A good number of my posts lately have been about city people things like non-dairy cheese and Ikea furniture. I’m starting to feel guilty about it because the header of the blog promises Country Things, and inexplicably, people I don’t know are occasionally liking stuff on this blog now. They’re probably here for the moderately bucolic pleasure of reading about a stranger’s life populated by filthy ranch dogs and charming, useless chickens who still won’t lay eggs, so, far be it from me to deny my audience what they’ve come for.
I chose Life, love, dirt roads, dogs as the tagline for the blog because all of those things impact my life on a daily basis. Most of them you’ve heard about already, with the exception of the dirt roads. Let me tell you: the dirt roads are a thing, and they have a profound daily impact on life.

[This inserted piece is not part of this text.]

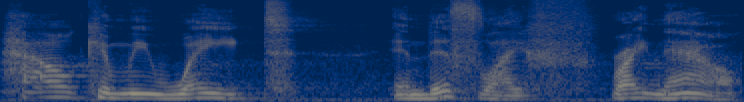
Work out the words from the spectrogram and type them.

Those of you who know me are probably aware that I can’t eat dairy. No milk, no cheese, not even any items like Cheez-its where you have to question whether that food has ever encountered a legitimate dairy substance anyway. As near as I can figure out, the culprit is a milk protein called casein, and it causes me migraine headaches. As a disclaimer here, I’ve never had a doctor confirm this. But through rigorous scientific research involving stuffing ice cream, yogurt, cheese, milk chocolate, and packaged desserts into my face (and then not stuffing them into my face), it’s become very clear that dairy = headaches and no dairy = no headaches. I don’t have the symptoms described for lactose intolerance, and Dr. Internet leads me to believe casein is to blame.

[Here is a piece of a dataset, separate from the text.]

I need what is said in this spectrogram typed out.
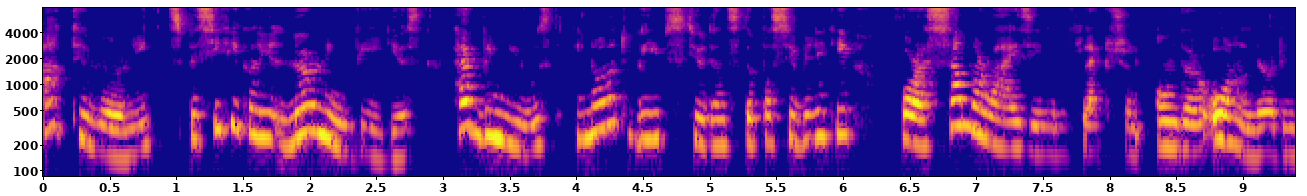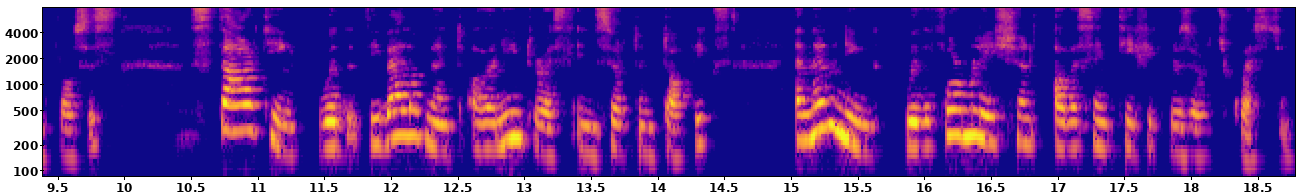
active learning, specifically learning videos, have been used in order to give students the possibility for a summarizing reflection on their own learning process, starting with the development of an interest in certain topics and ending with the formulation of a scientific research question.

As you can imagine, this is a tremendously distressing trait to discover in oneself, and it seems pretty unfair. I’m of European descent. We are the dairy people. We are the people anecdotally causing conflicts with other races throughout history by poisoning them with well-intentioned milk (prior to giving them smallpox). Milk is my heritage, and it’s spectacularly upsetting that all its enchanting permutations are off the menu.
Josh has been very supportive throughout my troubled relationship with casein. Because he is concerned with healthy eating, except where healthy eating requires giving up pancakes or his addiction to questionable Mexican candy, Josh too has given up dairy consumption at TTH. Together, we are beginning an exciting journey into the world of dairylike substitutes! Take off your shoes and sweater, and join us in the land of milky make-believe.

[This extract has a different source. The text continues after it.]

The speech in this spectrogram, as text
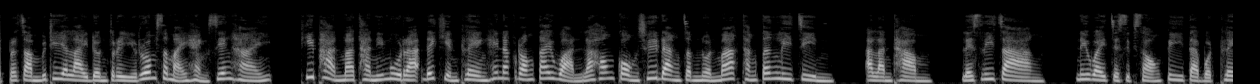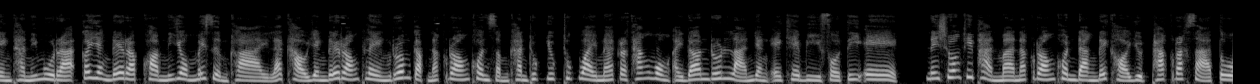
ษประจำวิทยาลัยดนตรีร่วมสมัยแห่งเซี่ยงไฮ้ที่ผ่านมาทานิมูระได้เขียนเพลงให้นักร้องไต้หวันและฮ่องกงชื่อดังจำนวนมากทั้งเติ้งลีจิน อลันทัมเลสลี่จาง ในวัย 72 ปี แต่บทเพลงทานิมูระก็ยังได้รับความนิยมไม่เสื่อมคลาย และเขายังได้ร้องเพลงร่วมกับนักร้องคนสำคัญทุกยุคทุกวัยแม้กระทั่งวงไอดอลรุ่นหลานอย่าง AKB48 ในช่วงที่ผ่านมานักร้องคนดังได้ขอหยุดพักรักษาตัว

One of the things about setting myself up in a new place, simultaneously obvious and astounding, is that everything is mine. The fridge is mine, the bookcases are mine, the decorations are mine, the wafting piles of dog fur lurking in all the corners are actually Indy’s and/or Jet’s, but since they’re unlikely to pick them up themselves, those are mine too. Of course, Josh shares ownership in all these domestic delights as well. But since this post is largely regarding home decor, we’ll go with mine as the possessive here, and perpetuate a century of gender-based stereotypes by assuming men have limited agency in the decoration of their homes. However, this gender segregation is not an entirely unfair representation of decorating at TTH, since Josh is pathologically easy-going:
M: Here, I got this, I want to hang it on the wall.
M: What that means is I want you to hang it on the wall.
J: Okay. Here?
M: A little to the left.
M: No, actually, I think in line with the other thing?
M: No, it needs to go back where it was, to the right. Oh gosh. I just don’t know. No. More to the right.
M: Down a little. Oh, that’s good. Do you want to hang up this other thing which belongs to you, so you have something on the walls too?